Last year, both President Uhuru Kenyatta and Vice-President William Ruto pledged their commitment to growing Kenya’s tourism industry during their inauguration speeches. Currently Kenya is receiving approximately 1.5 million tourists a year. But Ruto stated that this government is committed to growing that number to 3-5 million in order to turn around the economy and increase jobs for young people.

At the 2013 World Travel Awards (Africa), Kenya was well-represented among the winners. The Kenya Tourist Board won Africa’s leading tourist board award. Nine accommodation categories were taken by Kenyan lodgings in categories such as eco, green, meetings and conferences, spa, and tented safari camp. The Maasai Mara was named Africa’s leading national park.

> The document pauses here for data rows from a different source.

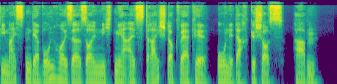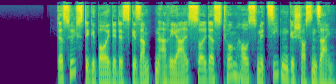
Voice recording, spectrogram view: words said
Die meisten der Wohnhäuser sollen nicht mehr als drei Stockwerke, ohne Dachgeschoss, haben. Das höchste Gebäude des gesamten Areals soll das Turmhaus mit sieben Geschossen sein.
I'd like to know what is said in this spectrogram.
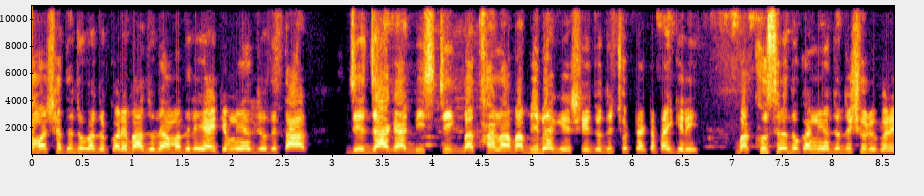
আমার সাথে যোগাযোগ করে বা যদি আমাদের এই আইটেম নিয়ে যদি তার যে জায়গা ডিস্ট্রিক্ট বা থানা বা বিভাগে সে যদি ছোট্ট একটা পাইকারি বা খুচরা দোকান নিয়ে যদি শুরু করে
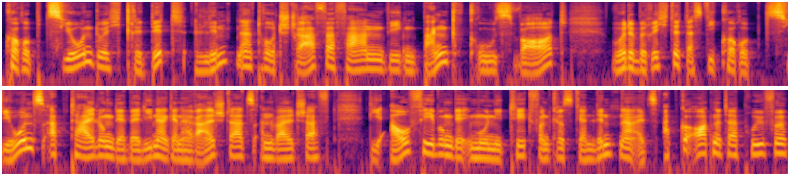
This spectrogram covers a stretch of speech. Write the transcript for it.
Korruption durch Kredit, Lindner droht Strafverfahren wegen Bankgrußwort wurde berichtet, dass die Korruptionsabteilung der Berliner Generalstaatsanwaltschaft die Aufhebung der Immunität von Christian Lindner als Abgeordneter prüfe,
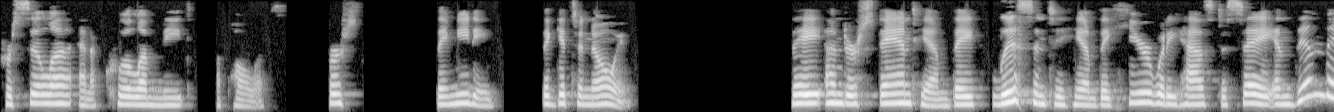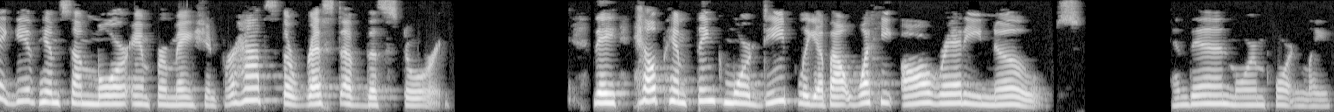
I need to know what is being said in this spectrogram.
Priscilla and Aquila meet Apollos. First, they meet him. They get to know him. They understand him. They listen to him. They hear what he has to say. And then they give him some more information, perhaps the rest of the story. They help him think more deeply about what he already knows. And then, more importantly,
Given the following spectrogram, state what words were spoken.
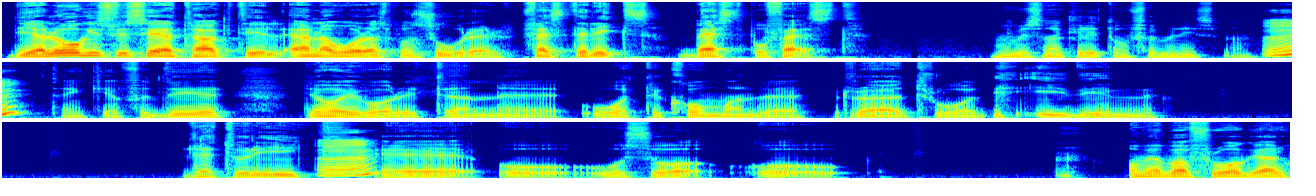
Dialogiskt vill säga tack till en av våra sponsorer, Festerix, bäst på fest. Men vi snackar lite om feminismen, Mm. tänker jag. För det, det har ju varit en eh, återkommande röd tråd i din retorik. Mm. Eh, och, och så. Och, om jag bara frågar,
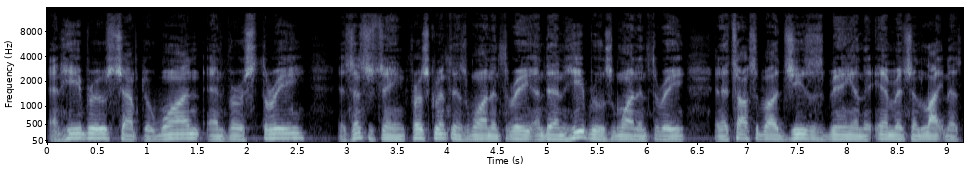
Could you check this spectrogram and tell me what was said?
and Hebrews chapter 1 and verse 3. It's interesting, 1 Corinthians 1 and 3 and then Hebrews 1 and 3 and it talks about Jesus being in the image and likeness.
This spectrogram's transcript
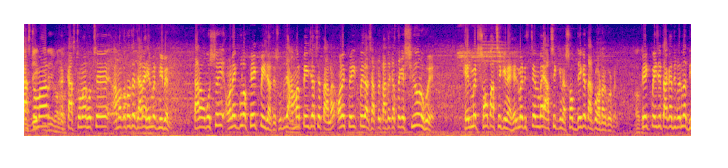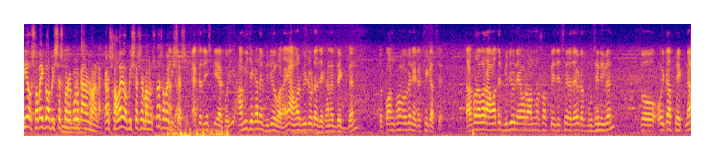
কাস্টমার। কাস্টমার হচ্ছে আমার কথা হচ্ছে যারা হেলমেট নেবেন তারা অবশ্যই অনেকগুলো ফেক পেজ আছে শুধু যে আমার পেজ আছে তা না অনেক ফেক পেজ আছে আপনি তাদের কাছ থেকে শিওর হয়ে হেলমেট সব আছে কিনা হেলমেট স্ট্যান্ড বাই আছে কিনা সব দেখে তারপর অর্ডার করবেন. ফেক পেজে টাকা দিবেন না দিয়ে সবাইকে অবিশ্বাস করার কোনো কারণ হয় না। কারণ সবাই অবিশ্বাসের মানুষ না সবাই বিশ্বাসী। একটা জিনিস ক্লিয়ার করি। আমি যেখানে ভিডিও বানাই আমার ভিডিওটা যেখানে দেখবেন তো কনফার্ম হবেন এটা ঠিক আছে। তারপর আবার আমাদের ভিডিও নিয়ে আবার অন্য সব পেজে ছেড়ে দেয় ওটা বুঝে নেবেন। তো ওইটা ফেক না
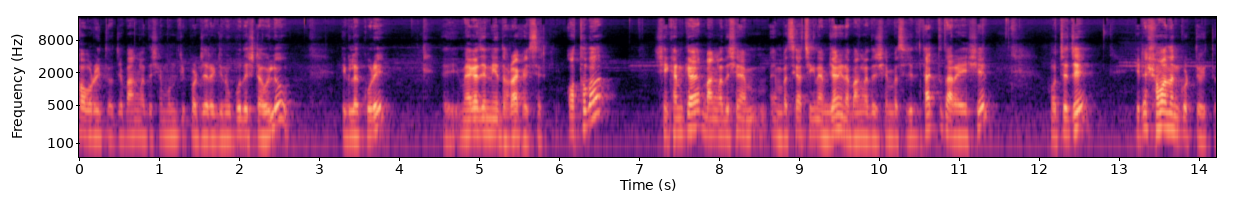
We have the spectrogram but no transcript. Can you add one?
খবর হইতো যে বাংলাদেশের মন্ত্রী পর্যায়ের একজন উপদেষ্টা হইল, এগুলো করে এই ম্যাগাজিন নিয়ে ধরা খাইছে আর কি। অথবা সেখানকার বাংলাদেশের এম্বাসি আছে কিনা আমি জানি না, বাংলাদেশের এম্বাসি যদি থাকতো তারা এসে হচ্ছে যে এটা সমাধান করতে হইতো।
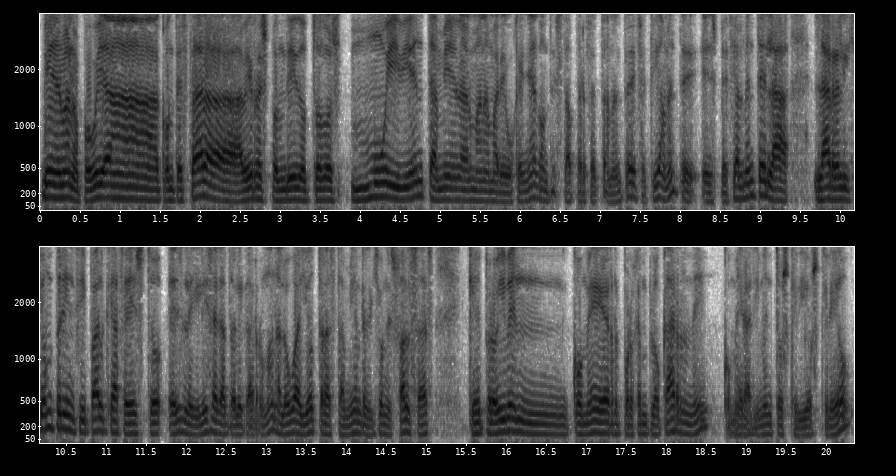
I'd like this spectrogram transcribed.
Bien, hermano, pues voy a contestar. Habéis respondido todos muy bien. También la hermana María Eugenia ha contestado perfectamente. Efectivamente, especialmente la, la religión principal que hace esto es la Iglesia Católica Romana. Luego hay otras también religiones falsas que prohíben comer, por ejemplo, carne, comer alimentos que Dios creó.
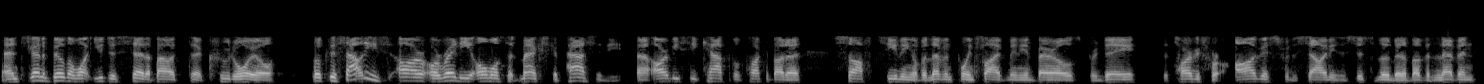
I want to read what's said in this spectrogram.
And to kind of build on what you just said about uh, crude oil, look, the Saudis are already almost at max capacity. Uh, RBC Capital talked about a soft ceiling of 11.5 million barrels per day. The target for August for the Saudis is just a little bit above 11.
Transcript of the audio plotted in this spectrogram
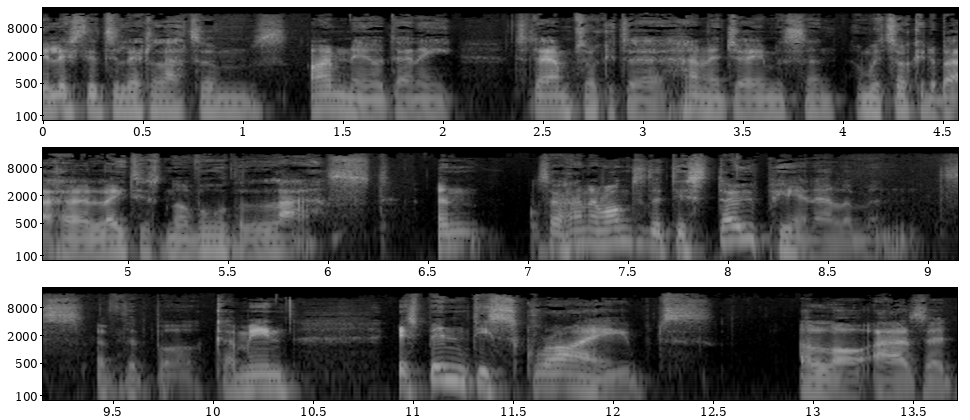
You're listening to Little Atoms. I'm Neil Denny. Today I'm talking to Hanna Jameson, and we're talking about her latest novel, The Last. And so, Hanna, on to the dystopian elements of the book. I mean, it's been described a lot as a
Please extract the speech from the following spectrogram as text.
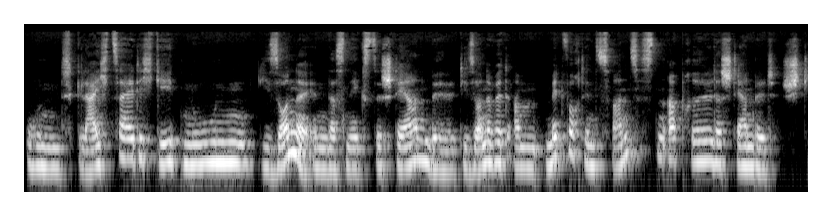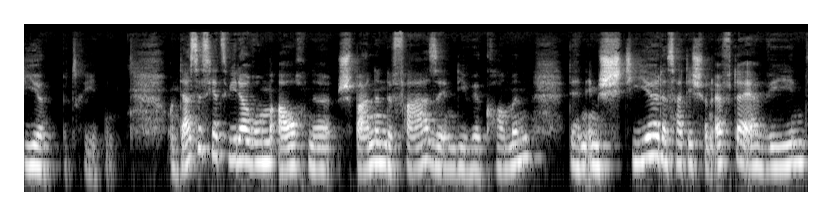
Und gleichzeitig geht nun die Sonne in das nächste Sternbild. Die Sonne wird am Mittwoch, den 20. April, das Sternbild Stier betreten. Und das ist jetzt wiederum auch eine spannende Phase, in die wir kommen. Denn im Stier, das hatte ich schon öfter erwähnt,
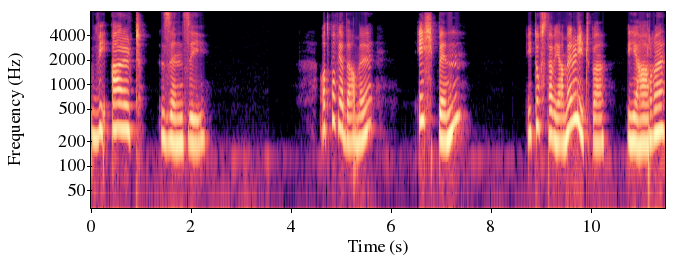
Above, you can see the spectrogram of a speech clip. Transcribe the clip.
Wie alt sie? Odpowiadamy Ich bin i tu wstawiamy liczbę Jahre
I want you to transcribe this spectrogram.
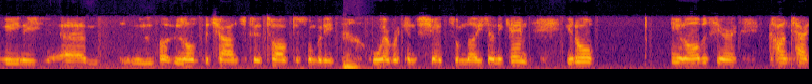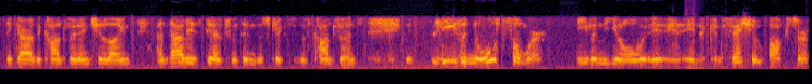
really um, love the chance to talk to somebody, whoever can shed some light. And again, you know, you'll always hear contact the Garda confidential line, and that is dealt with in the strictest of confidence. Leave a note somewhere, even you know, in, in a confession box, or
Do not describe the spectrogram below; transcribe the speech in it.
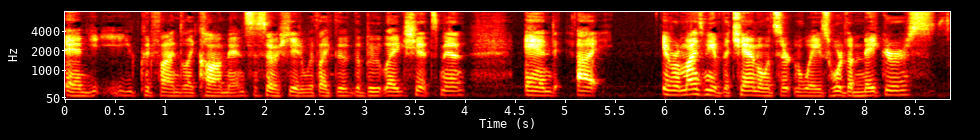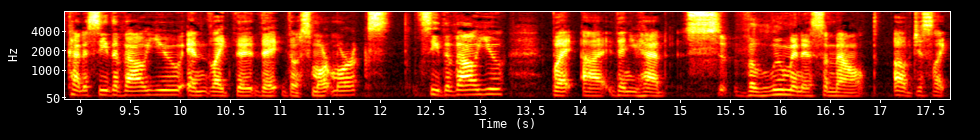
and y- you could find like comments associated with like the, the bootleg shits, man. And uh, it reminds me of the channel in certain ways, where the makers kind of see the value, and like the the, the smart marks see the value, but uh, then you had s- voluminous amount of just like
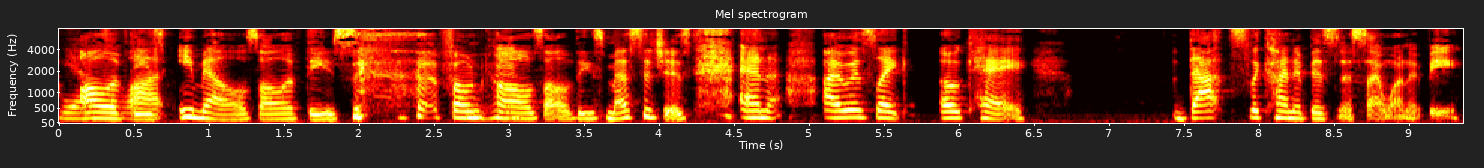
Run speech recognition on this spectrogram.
Yeah, all of these emails, all of these phone Mhm. calls, all of these messages. And I was like, okay, that's the kind of business I want to be.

On the world stage, Kenya was also well-represented in the nominations in the categories: golf destination, tourist board, eco-lodge, green hotel, new hotel, resort, spa resort, and private game reserve. Kenya won the World’s Leading Safari Destination.

Kenyan tourism is growing from strength to strength. Long gone are the hunting safaris; now the only shots taken are with a camera. Despite the terror attack and airport fire last year, Kenya has been recognised globally as a leading destination. Security remains an issue for many travellers coming to Kenya but, with the government’s renewed commitment to developing the industry, it is a safe place to holiday. And as the general population recognises and profits from the economic benefits of tourism, the support of the nation will only increase Kenya’s attractiveness as a destination.